=== Data to process ===
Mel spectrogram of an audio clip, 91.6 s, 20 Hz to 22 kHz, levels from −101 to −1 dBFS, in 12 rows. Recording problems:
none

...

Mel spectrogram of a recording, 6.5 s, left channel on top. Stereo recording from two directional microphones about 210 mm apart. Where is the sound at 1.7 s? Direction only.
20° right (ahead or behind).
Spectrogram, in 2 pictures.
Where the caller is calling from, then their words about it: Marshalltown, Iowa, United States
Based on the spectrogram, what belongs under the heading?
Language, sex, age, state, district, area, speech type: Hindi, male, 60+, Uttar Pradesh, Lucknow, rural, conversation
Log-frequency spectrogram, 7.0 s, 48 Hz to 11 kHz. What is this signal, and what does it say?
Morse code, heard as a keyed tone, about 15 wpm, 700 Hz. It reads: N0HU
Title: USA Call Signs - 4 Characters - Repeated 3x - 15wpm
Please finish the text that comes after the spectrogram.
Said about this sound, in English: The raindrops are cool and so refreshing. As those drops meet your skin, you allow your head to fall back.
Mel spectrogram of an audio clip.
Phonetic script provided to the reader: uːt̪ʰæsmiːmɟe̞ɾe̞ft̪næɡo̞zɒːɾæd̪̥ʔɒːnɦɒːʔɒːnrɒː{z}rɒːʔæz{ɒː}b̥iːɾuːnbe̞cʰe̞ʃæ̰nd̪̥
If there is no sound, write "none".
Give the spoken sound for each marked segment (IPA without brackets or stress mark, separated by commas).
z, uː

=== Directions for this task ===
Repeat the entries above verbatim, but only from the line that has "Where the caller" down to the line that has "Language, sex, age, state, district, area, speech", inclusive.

=== Exercise answer ===
Where the caller is calling from, then their words about it: Marshalltown, Iowa, United States
Based on the spectrogram, what belongs under the heading?
Language, sex, age, state, district, area, speech type: Hindi, male, 60+, Uttar Pradesh, Lucknow, rural, conversation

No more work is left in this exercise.